Classifications
U.S. Classification210/670, 423/240.00R, 95/131, 423/484
International ClassificationC07C19/08, C01B7/19, C07C17/38
Cooperative ClassificationC07C17/38, C01B7/197, C01B7/195
European ClassificationC01B7/19B10, C07C17/38, C01B7/19B10F
Legal Events
DateCodeEventDescription
Aug 3, 2010FPExpired due to failure to pay maintenance fee
Effective date: 20100616
Jun 16, 2010LAPSLapse for failure to pay maintenance fees
Jan 18, 2010REMIMaintenance fee reminder mailed
Nov 23, 2005FPAYFee payment

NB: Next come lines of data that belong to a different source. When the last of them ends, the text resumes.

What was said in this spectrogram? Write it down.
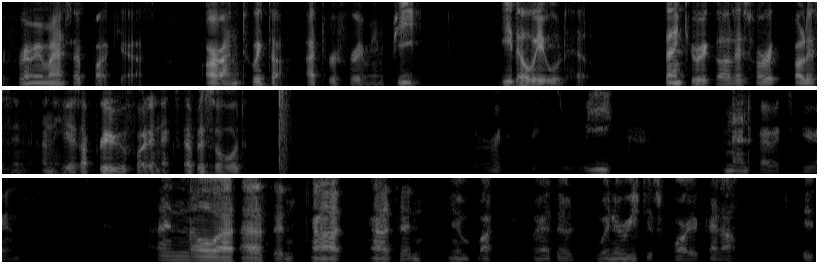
Reframing Mindset Podcast, or on Twitter at ReframingP. Either way would help. Thank you regardless for, for listening, and here's a preview for the next episode. 36 week 95 experience. I know I, I said, uh, I said, you know, back where I said when you reach this far, you kind of, it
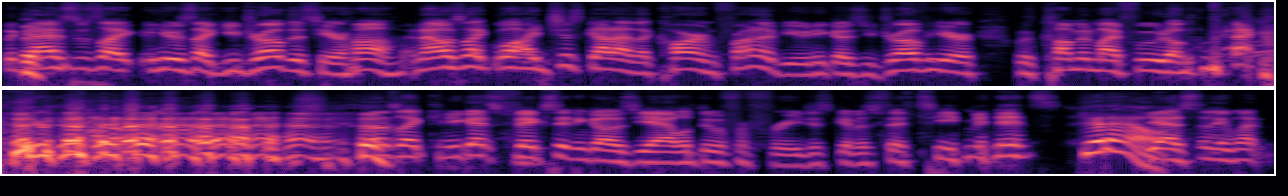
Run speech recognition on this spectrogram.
the guy's was like, he was like, you drove this here, huh? And I was like, well, I just got out of the car in front of you. And he goes, you drove here with cum in my food on the back of your car. I was like, can you guys fix it? And he goes, yeah, we'll do it for free. Just give us 15 minutes. Get out. Yeah. So they went.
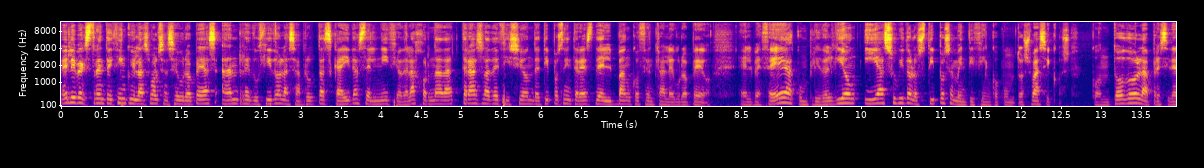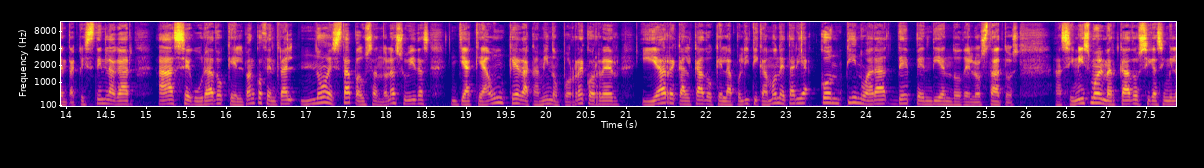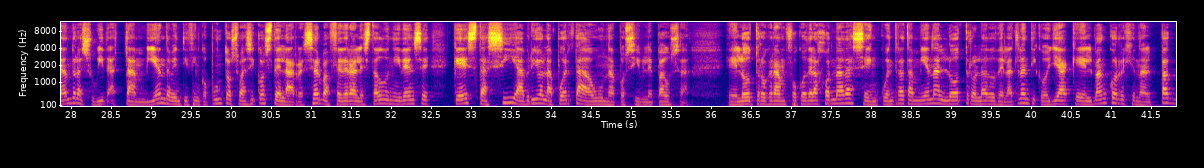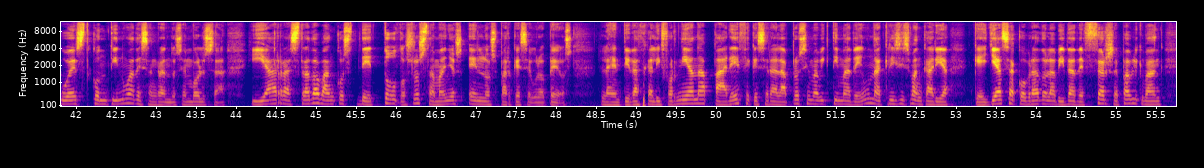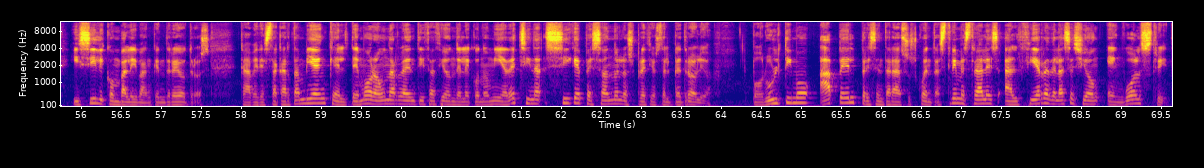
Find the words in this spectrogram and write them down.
El IBEX 35 y las bolsas europeas han reducido las abruptas caídas del inicio de la jornada tras la decisión de tipos de interés del Banco Central Europeo. El BCE ha cumplido el guion y ha subido los tipos en 25 puntos básicos. Con todo, la presidenta Christine Lagarde ha asegurado que el Banco Central no está pausando las subidas ya que aún queda camino por recorrer y ha recalcado que la política monetaria continuará dependiendo de los datos. Asimismo, el mercado sigue asimilando la subida también de 25 puntos básicos de la Reserva Federal estadounidense que ésta sí abrió la puerta a una posible pausa. El otro gran foco de la jornada se encuentra también al otro lado del Atlántico, ya que el banco regional PacWest continúa desangrándose en bolsa y ha arrastrado a bancos de todos los tamaños en los parques europeos. La entidad californiana parece que será la próxima víctima de una crisis bancaria que ya se ha cobrado la vida de First Republic Bank y Silicon Valley Bank, entre otros. Cabe destacar también que el temor a una ralentización de la economía de China sigue pesando en los precios del petróleo. Por último, Apple presentará sus cuentas trimestrales al cierre de la sesión en Wall Street.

Year of fee payment: 8
Sep 28, 2001FPAYFee payment
Year of fee payment: 4
Feb 29, 2000CCCertificate of correction
Jul 10, 1996ASAssignment
Owner name: ALLIEDSIGNAL INC., NEW JERSEY
Free format text: ASSIGNMENT OF ASSIGNORS INTEREST;ASSIGNORS:LULY, MATHEW H.;MCKOWN, JEFFREY W.;PRATT, ROBERT;AND OTHERS;REEL/FRAME:008047/0191
Effective date: 19960627